MPM 1/72 Fokker D.XXI 'Danish'
|PRICE:||$21.40 from GreatModels|
|REVIEWER:||Scott Van Aken|
|NOTES:||Short run with resin and photo etch parts|
The Fokker D.XXI was a low wing monoplane with a steel tube fuselage covered in large part by fabric. Following some of the standard Fokker design practice, it had wooden wings and a fixed spatted undercarriage. Power was provided by a Bristol Mercury radial driving a 3-blade two pitch airscrew. When it entered service in 1938 it was a quantum leap forward for the Dutch Army Aviation Group though. Until then its fighter force had consisted of aging biplanes with open cockpits. The new Fokker proved to be an extremely sturdy aircraft capable of attaining a speed of 700 km/h in a dive.
In 1936 a few were ordered by the Spanish Republic. Although the order by the ML-KNIL was cancelled, the Luchtvaartafdeeling (Dutch Army Air Force before World War II) placed an order of 36 aircraft, which were all delivered in time to participate in the war against the Germans in May of 1940. The Fokker D.XXI, although much slower and more lightly armed than the Bf 109, performed surprisingly well in dogfights, due to its maneuverability. Nonetheless, the numerical disparity of the Luchtvaartafdeeling compared to the Luftwaffe resulted in the destruction of most Dutch Fokker D.XXI fighters during the campaign. Some were captured during and after May 15th, but their fates, apart from their capture, are unknown. Same can be said of the Danish Fokkers. Seven were delivered from Fokker and an additional 15 built under license. The major difference in Dutch and Danish aircraft were that the Danes had some armed with a 20mm Masden cannon in a housing under each wing.
The Fokker D.XXI performed better and for much longer in the Finnish Air Force, which had acquired a number of licence-built fighters prior to the start of the Winter War. Against the aircraft of the Soviet Air Force, the Fokker was more evenly matched, and its rugged design with a radial engine and fixed undercarriage made it very suitable for Finnish conditions. Later in the war, as newer models of Soviet fighters appeared, the Fokker D.XXI was underpowered and too lightly armed (with only four .30 caliber machine guns) to compete. Plans to arm the Fokkers with 20 mm cannons were dropped and only one fighter was armed as such (two 20 mm cannons and two .30 machine guns). Another fighter was equipped with retractable landing gear, but due to bad performance, wasn't continued in the series. During the Continuation War (1941-44) the Finnish State Aircraft Factory (Valtion Lentokonetehdas, VL) also built some fifty D.XXIs with the Swedish-built Pratt & Whitney R-1535 Twin Wasp Junior as the Bristol Mercury was in short supply. These can be identified by their longer cockpit glazing, smooth cowl, and large ventral air intake under the cowl.
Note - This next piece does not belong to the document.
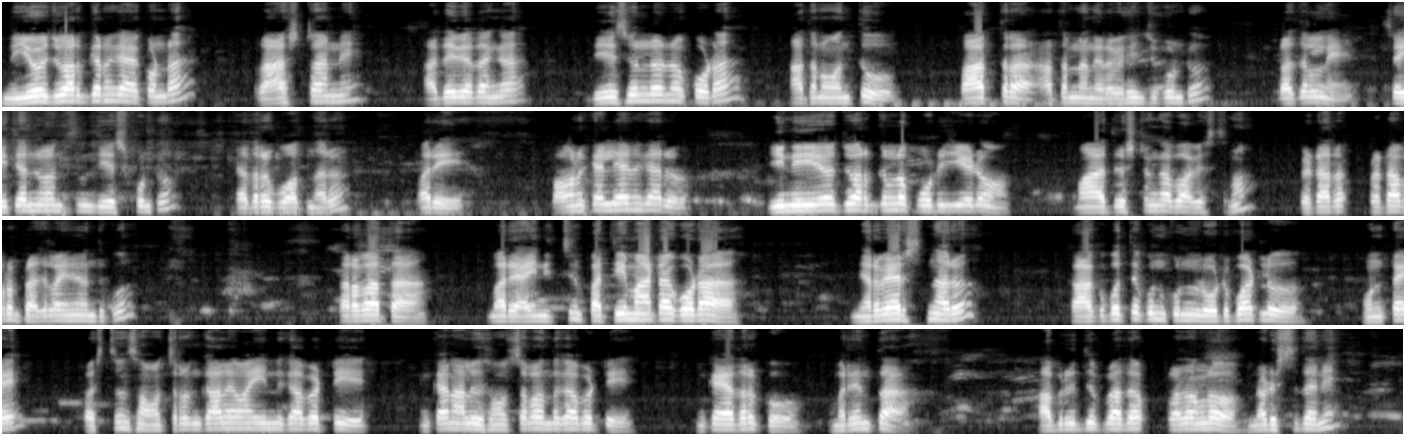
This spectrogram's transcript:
నియోజకవర్గం కాకుండా రాష్ట్రాన్ని అదేవిధంగా దేశంలోనూ కూడా అతని వంతు పాత్ర అతన్ని నిర్వహించుకుంటూ ప్రజల్ని చైతన్యవంతులు చేసుకుంటూ ఎదరకపోతున్నారు మరి పవన్ కళ్యాణ్ గారు ఈ నియోజకవర్గంలో పోటీ చేయడం మా అదృష్టంగా భావిస్తున్నాం. పిఠార పిఠాపురం ప్రజలైనందుకు. తర్వాత మరి ఆయన ఇచ్చిన ప్రతి మాట కూడా నెరవేరుస్తున్నారు. కాకపోతే కొన్ని కొన్ని లోటుపాట్లు ఉంటాయి. ప్రస్తుతం సంవత్సరం కాలం అయింది కాబట్టి ఇంకా నాలుగు సంవత్సరాలు ఉంది కాబట్టి ఇంకా ఎదరకు మరింత అభివృద్ధి ప్రద ప్రదంలో నడుస్తుందని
MPM's kit of the Danish Fokker is not brand new. Attempts at trying to determine when it was molded were stymied by a lcak of any dates on kit box, instructions or decals. However, it is a short run kit with the usual resin and photo etch bits, but with an injected canopy. Observant readers will notice that MPM provides two complete wings. Well, one set is not for this kit, but has a part on it needed to complete the model. There are other parts that won't be used as well so the spares box will be getting a bunch of bits from this one.
Resin is used for the prop hub cannon fairings and barrels as well as a few other small items. Photo etch (not shown) has an instrument panel, seat harness, wing access panels, cowling brace and other little bits here and there. Some sprue stretching will be needed here and there, but nothing major. There are five camo options and the instructions point out just exactly which options go with which. For instance, there is a two bladed prop for option A, smooth cowling for options D and E, as well as a few other detail differences.
Thankfully, the instructions are well done in pointing out what goes where. Gunze paint references are used throughout and there are five markings options. Three are overall silver and two are camouflaged. The camo ones are devoid of large code letters and require the landing gear to be cut to remove the oleo cover. The camo versions are olive green/brown over light blue and are the wartime markings. Prewar had the large codes and were in overall silver lacquer as shown on the box art. Decals are very nicely printed by AviPrint.
If you are one who is somewhat comfortable with using resin and photoetch, as well as handling small fiddly pieces, then this kit is one you should seriously consider. The Fokker D.XXI has always been a favorite amongst modelers and this provides one of the versions not always kitted.
December 2008 If you want this kit or any one of
many others, visit
www.greatmodels.com and see what's there. If you would like your product reviewed fairly and quickly, please
me or see other details in the
Contributors. Back to the Main Page
Back to the Previews Index Page
If you want this kit or any one of many others, visit www.greatmodels.com and see what's there.
If you would like your product reviewed fairly and quickly, please contact me or see other details in the Note to Contributors.
Back to the Main Page
Back to the Previews Index Page